70 percent of households in India utilise LPG as their main cooking fuel, despite the fact that only 85 percent of them possess LPG connections. Image: Indranil Aditya/NurPhoto via Getty ImagesA
s part of the Pradhan Mantri Ujjwala Yojana, the central government on Tuesday announced an extra subsidy of Rs 200 for each household cooking gas or Liquefied Petroleum Gas (LPG) cylinder. The move is anticipated to bring relief to households belonging to the middle- and lower-middle class brackets, a significant number of whom buy extra cylinders at market prices once they have used up their monthly allotment of subsidised ones.
As per a study conducted by the Council on Energy, Environment and Water (CEEW) and the Initiative for Sustainable Energy Policy (ISEP), over 70 percent of households in India utilise LPG as their main cooking fuel, despite the fact that only 85 percent of them possess LPG connections. Additionally, as of April 2022, a typical rural household allocated 11 percent of the monthly household budget towards acquiring cooking fuel, up from 4.9 percent in March 2020.
LocalCircles, a social media platform and pollster focusing on governance, public, and consumer interest issues, conducted a survey over the last three months, in an attempt to understand how households have been coping with high cooking gas prices. Throughout the current year, there has been a consistent upward trajectory in the cost of 14.2 kg LPG cooking gas cylinders without subsidies. In July, oil marketing companies raised the cost of household LPG cylinders by Rs 50, marking the third increase after two earlier increments in May. At present, the rates for non-subsidised domestic LPG cylinders in Delhi are at Rs 1,103, as per the survey report.

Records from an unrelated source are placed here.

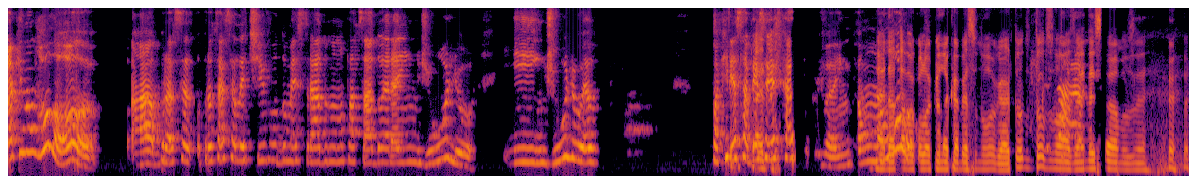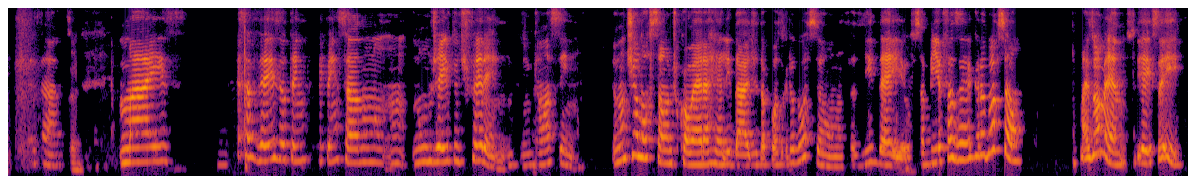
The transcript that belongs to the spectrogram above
Só que não rolou a, o processo seletivo do mestrado no ano passado era em julho, e em julho eu só queria saber é, se eu ia ficar viva. Então, ainda estava colocando a cabeça no lugar. Todos, todos nós ainda estamos, né? Exato. É. Mas dessa vez eu tentei pensar num, num jeito diferente. Então, assim, eu não tinha noção de qual era a realidade da pós-graduação, não fazia ideia. Eu sabia fazer graduação, mais ou menos. E é isso aí.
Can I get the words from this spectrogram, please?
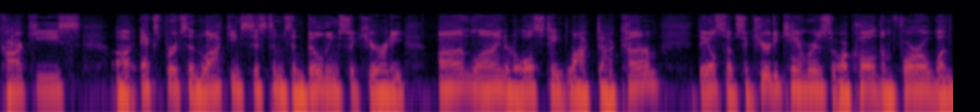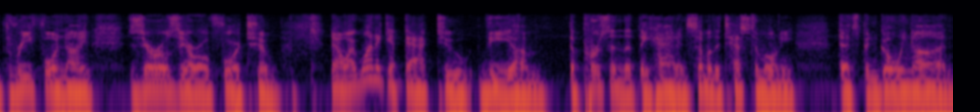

The LocalCircles survey, which received 21,000 responses from LPG consumers from over 300 districts indicated that out of every 10 households, 7 had been making efforts to manage their cooking gas expenses within the range of Rs 1,250. Among them, 10 percent were employing budget-conscious measures by restricting their utilisation of cooking gas. On asking how much a household spends on gas, 61 percent indicated that they have been limiting their expenses on cooking gas to between Rs 750-1,250; another 15 percent indicated between Rs 1,250-2,500; 3 percent spent between Rs 2,500-3,750 and yet another 3 percent over Rs 5,000.
The survey further highlighted that 70 percent of households are working towards maintaining their cooking gas costs under Rs 1,250. Among this group, 10 percent are employing stricter budget controls by reducing their cooking gas usage. As laid out by the CEEW report, numerous families are adopting a multifaceted approach by incorporating wood and alternative fuel sources alongside cooking gas to sustain their kitchen fires.
In light of the cooking gas prices experiencing a surge of 15-20 percent within the past year, the survey aimed to inquire from citizens: "How are you managing with these elevated prices?" Despite the financial impact on their household budgets, 64 percent respondents conveyed that they are compensating by utilising their savings. Out of a total of 10,587 respondents to this questions, 7 percent indicated that they are reducing cooking gas consumption through alternative cooking methods; 14 percent mentioned that reducing non-essential expenditures to accommodate higher cooking gas costs; 7 percent have adopted a combination of both alternative cooking methods and cutting down discretionary spending.